_YOUR ASSIGNMENT_:
Only an exact copy of the lines from the one containing "What words are" through the last line of the material below belongs in the answer, with no pictures.

_GIVEN RECORDS_:
BEGIN

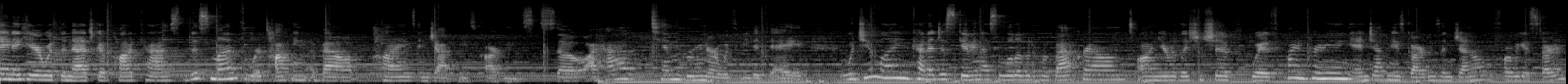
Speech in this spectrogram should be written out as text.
Shayna here with the NAJGA podcast. This month we're talking about pines in Japanese gardens. So I have Tim Gruner with me today. Would you mind kind of just giving us a little bit of a background on your relationship with pine pruning and Japanese gardens in general before we get started?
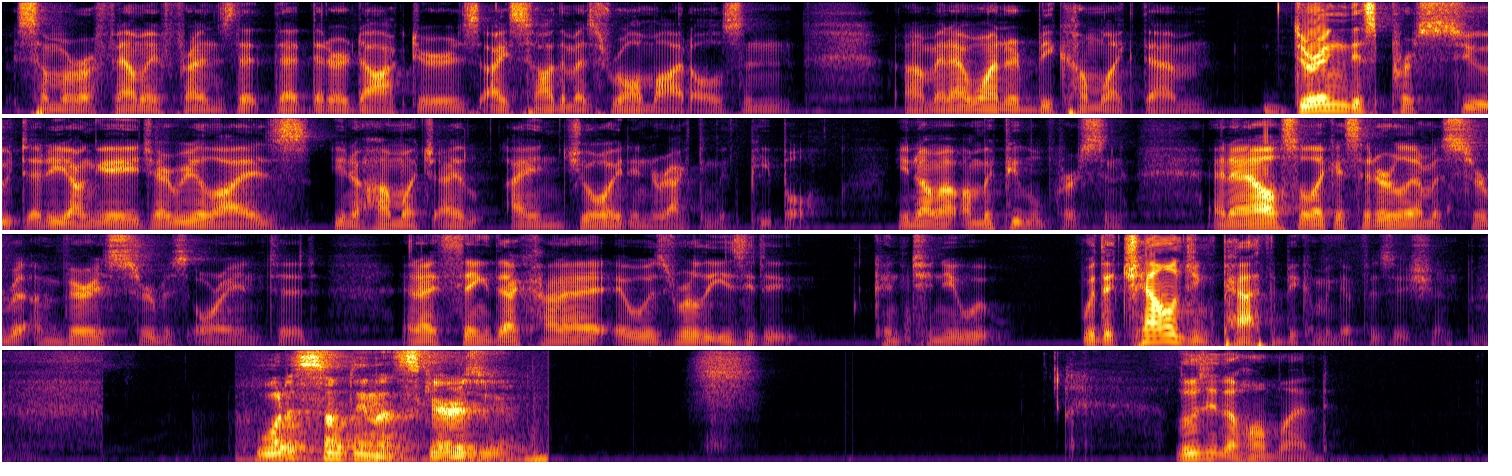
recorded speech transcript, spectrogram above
some of our family friends that, that, that are doctors, I saw them as role models, and um, and I wanted to become like them. During this pursuit at a young age, I realized, you know, how much I, I enjoyed interacting with people. You know, I'm a, I'm a people person, and I also, like I said earlier, I'm a service. I'm very service oriented, and I think that kind of it was really easy to continue with, with a challenging path of becoming a physician. What is something that scares you? losing the homeland,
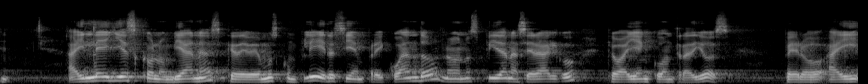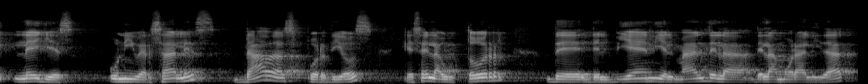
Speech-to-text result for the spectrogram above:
Hay leyes colombianas que debemos cumplir siempre y cuando no nos pidan hacer algo que vaya en contra de Dios. Pero hay leyes universales dadas por Dios, es el autor del bien y el mal, de la, de la moralidad.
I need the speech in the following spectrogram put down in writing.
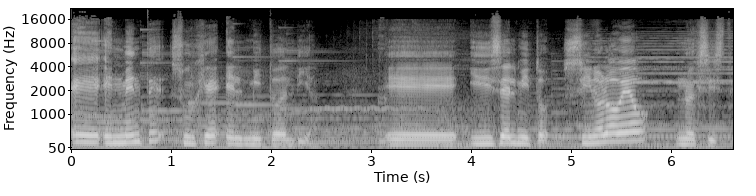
eh, en mente surge el mito del día. Eh, y dice el mito, si no lo veo, no existe.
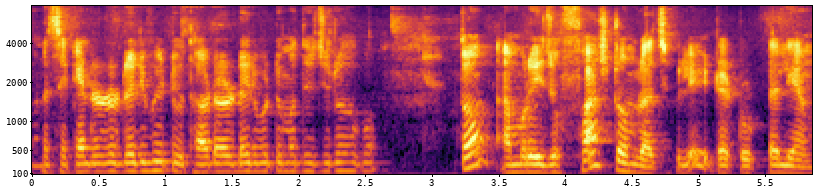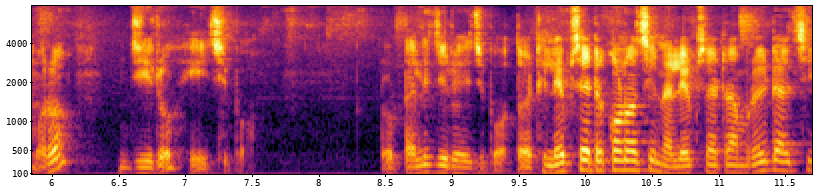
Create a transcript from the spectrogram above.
ମାନେ second order derivative third order derivative ମଧ୍ୟ ଜିରୋ ହେବ ତ ଆମର ଏଇ ଯେଉଁ ଫାର୍ଷ୍ଟ ଟର୍ମରେ ଅଛି ପିଲେ ଏଇଟା ଟୋଟାଲି ଆମର ଜିରୋ ହେଇଯିବ ଟୋଟାଲି ଜିରୋ ହେଇଯିବ ତ ଏଠି ଲେଫ୍ଟ ସାଇଡ଼୍ରେ କ'ଣ ଅଛି ନା ଲେଫ୍ଟ ସାଇଡ଼୍ରେ ଆମର ଏଇଟା ଅଛି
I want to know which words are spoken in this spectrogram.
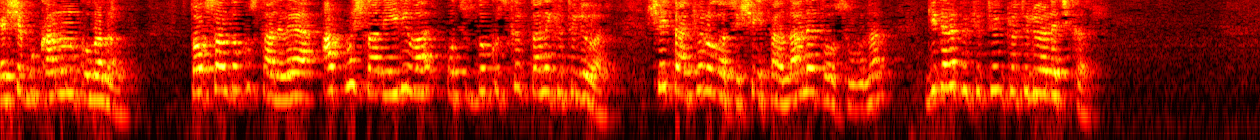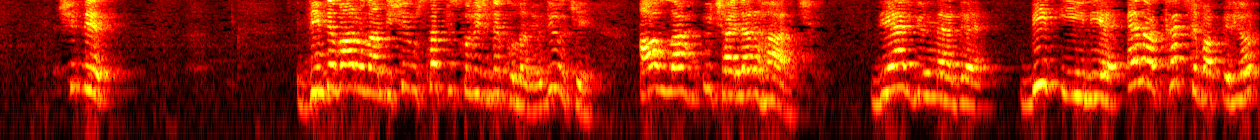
Eşek bu kanunu kullanalım. 99 tane veya 60 tane iyiliği var, 39-40 tane kötülüğü var. Şeytan kör olası şeytan lanet olsun buna. Gider hep kötü, kötülüğü öne çıkarır. Şimdi dinde var olan bir şey ustad psikolojide kullanıyor. Diyor ki Allah üç ayları hariç diğer günlerde bir iyiliğe en az kaç sebap veriyor?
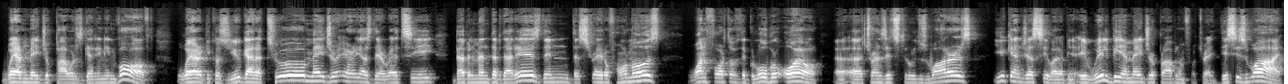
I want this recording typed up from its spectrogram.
where major powers getting involved. Where because you got a two major areas: the Red Sea, Bab el Mandeb, that is, then the Strait of Hormuz. One fourth of the global oil uh, uh, transits through those waters you can just see what I mean. It will be a major problem for trade. This is why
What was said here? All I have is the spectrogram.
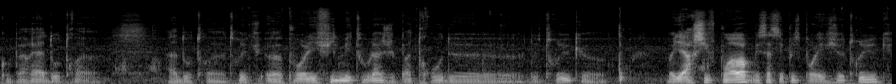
comparé à d'autres euh, à d'autres trucs. pour les films et tout, là, j'ai pas trop de, de trucs. Bah, il y a archive.org, mais ça, c'est plus pour les vieux trucs.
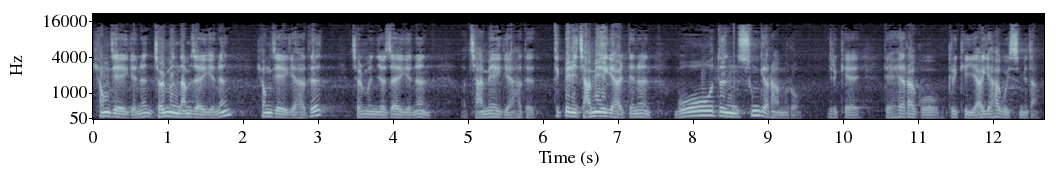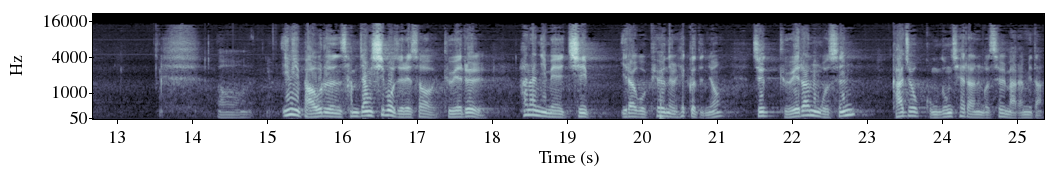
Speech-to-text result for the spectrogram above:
형제에게는 젊은 남자에게는 형제에게 하듯, 젊은 여자에게는 자매에게 하듯 특별히 자매에게 할 때는 모든 순결함으로 이렇게 대해라고 그렇게 이야기하고 있습니다. 어, 이미 바울은 3장 15절에서 교회를 하나님의 집이라고 표현을 했거든요. 즉, 교회라는 곳은 가족 공동체라는 것을 말합니다.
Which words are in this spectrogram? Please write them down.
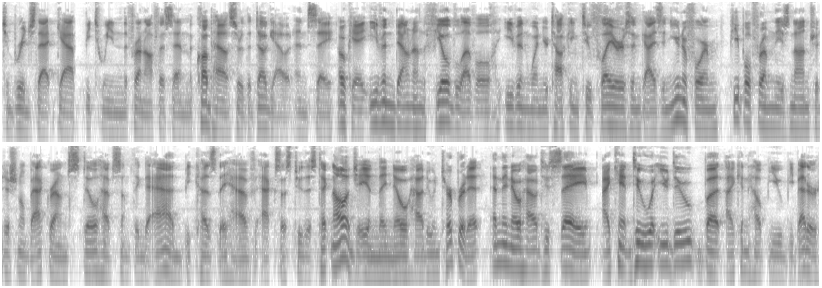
to bridge that gap between the front office and the clubhouse or the dugout and say, okay, even down on the field level, even when you're talking to players and guys in uniform, people from these non-traditional backgrounds still have something to add because they have access to this technology and they know how to interpret it and they know how to say, I can't do what you do, but I can help you be better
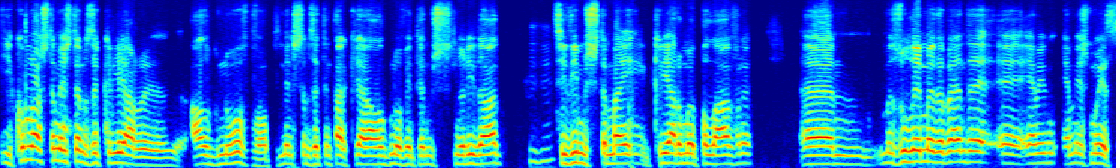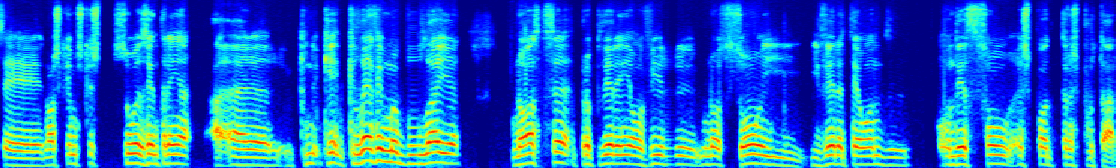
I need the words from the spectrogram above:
E como nós também estamos a criar uh, algo novo, ou pelo menos estamos a tentar criar algo novo em termos de sonoridade, uhum. decidimos também criar uma palavra. Um, mas o lema da banda é, é, é, mesmo esse: é, nós queremos que as pessoas entrem a, a, a que, que, levem uma boleia nossa para poderem ouvir o nosso som e, e ver até onde, onde esse som as pode transportar.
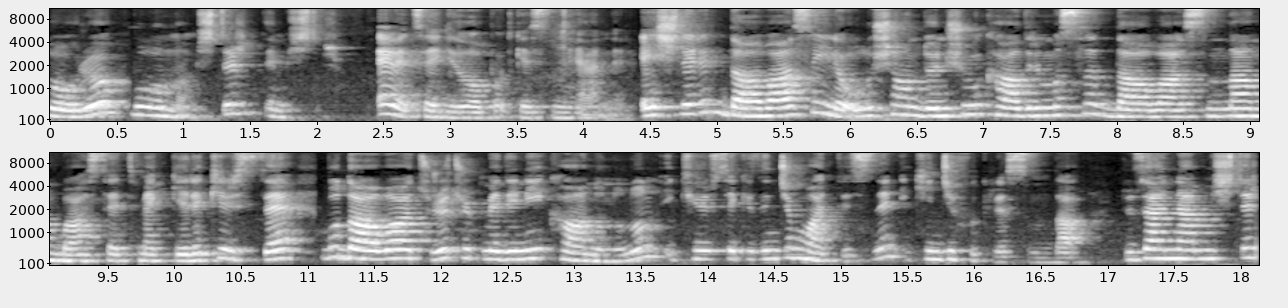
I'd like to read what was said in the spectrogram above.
doğru bulunmamıştır demiştir. Evet sevgili Law Podcast dinleyenleri. Eşlerin davası ile oluşan dönüşümün kaldırılması davasından bahsetmek gerekirse bu dava türü Türk Medeni Kanunu'nun 208. maddesinin ikinci fıkrasında düzenlenmiştir.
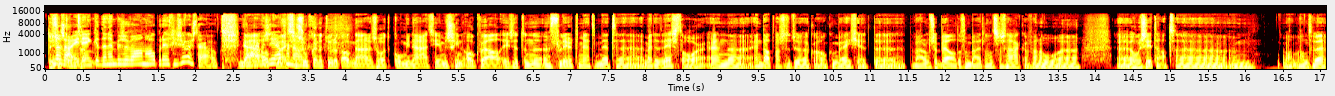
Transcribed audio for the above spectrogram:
dus dan zou je denken, dan hebben ze wel een hoop regisseurs daar ook. Waar ja, ook, maar ze nodig? zoeken natuurlijk ook naar een soort combinatie. En misschien ook wel is het een, een flirt met, met, eh, met het Westen, hoor. En, eh, en dat was natuurlijk ook een beetje het, eh, waarom ze belden van Buitenlandse Zaken. Van hoe, hoe zit dat? Eh, ehm, want we,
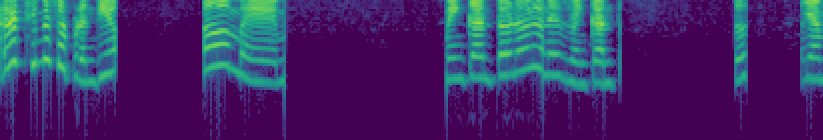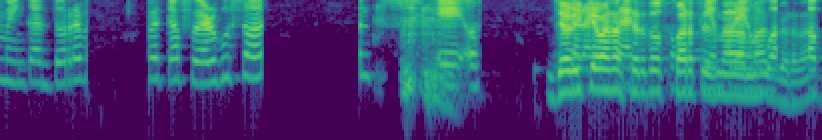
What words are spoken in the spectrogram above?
Verdad sí me sorprendió. Me, me encantó Nolanes, me encantó ya me encantó Rebecca Ferguson. Eh, ya vi que van a ser dos partes nada más, ¿verdad?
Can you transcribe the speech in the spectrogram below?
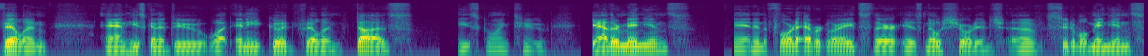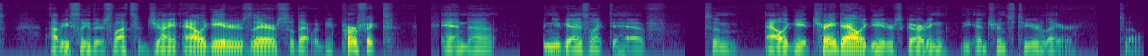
villain, and he's going to do what any good villain does. He's going to gather minions And in the Florida Everglades, there is no shortage of suitable minions. Obviously, there's lots of giant alligators there, so that would be perfect. And uh, you guys like to have some alligator trained alligators guarding the entrance to your lair. So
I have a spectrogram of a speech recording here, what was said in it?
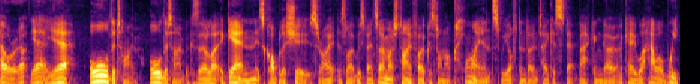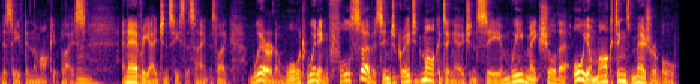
oh yeah Yeah, all the time, all the time, because they're like, again, it's cobbler's shoes, right? It's like we spend so much time focused on our clients, we often don't take a step back and go, okay, well, how are we perceived in the marketplace? Mm. And every agency's the same. It's like, we're an award winning, full service integrated marketing agency, and we make sure that all your marketing's measurable.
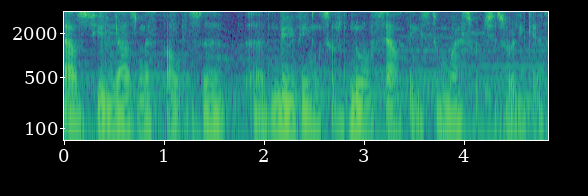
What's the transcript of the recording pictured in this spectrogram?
altitude and azimuth bolts are, are moving sort of north, south, east, and west, which is really good.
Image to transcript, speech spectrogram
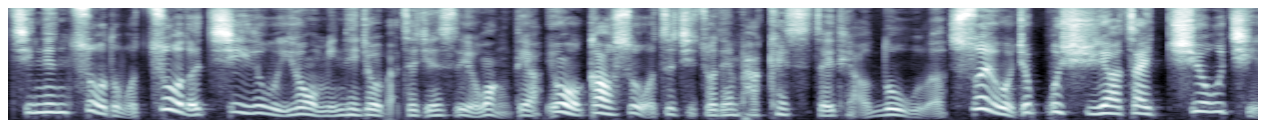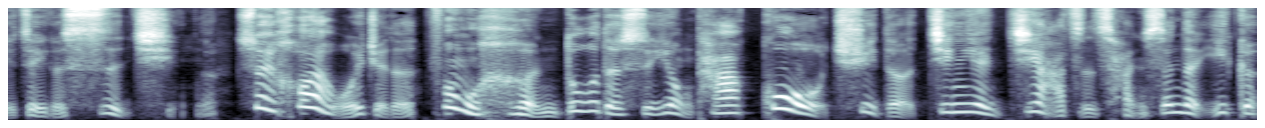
今天做的，我做了记录以后，我明天就会把这件事也忘掉，因为我告诉我自己，昨天 podcast 这条路了，所以我就不需要再纠结这个事情了。所以后来我会觉得，父母很多的是用他过去的经验价值产生的一个。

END

_ANSWER BELOW_:
What words are spoken in the spectrogram above?
Verdad sí me sorprendió. Me, me encantó Nolanes, me encantó ya me encantó Rebecca Ferguson. Eh, ya vi que van a ser dos partes nada más, ¿verdad?
Can you transcribe the speech in the spectrogram below?
villain, and he's going to do what any good villain does. He's going to gather minions And in the Florida Everglades, there is no shortage of suitable minions. Obviously, there's lots of giant alligators there, so that would be perfect. And uh, you guys like to have some alligator trained alligators guarding the entrance to your lair. So
I have a spectrogram of a speech recording here, what was said in it?
oh yeah Yeah, all the time, all the time, because they're like, again, it's cobbler's shoes, right? It's like we spend so much time focused on our clients, we often don't take a step back and go, okay, well, how are we perceived in the marketplace? Mm. And every agency's the same. It's like, we're an award winning, full service integrated marketing agency, and we make sure that all your marketing's measurable.
What's the transcript of the recording pictured in this spectrogram?
altitude and azimuth bolts are, are moving sort of north, south, east, and west, which is really good.
Image to transcript, speech spectrogram
今天做的，我做了记录以后，我明天就会把这件事也忘掉，因为我告诉我自己，昨天 podcast 这条路了，所以我就不需要再纠结这个事情了。所以后来我会觉得，父母很多的是用他过去的经验价值产生的一个。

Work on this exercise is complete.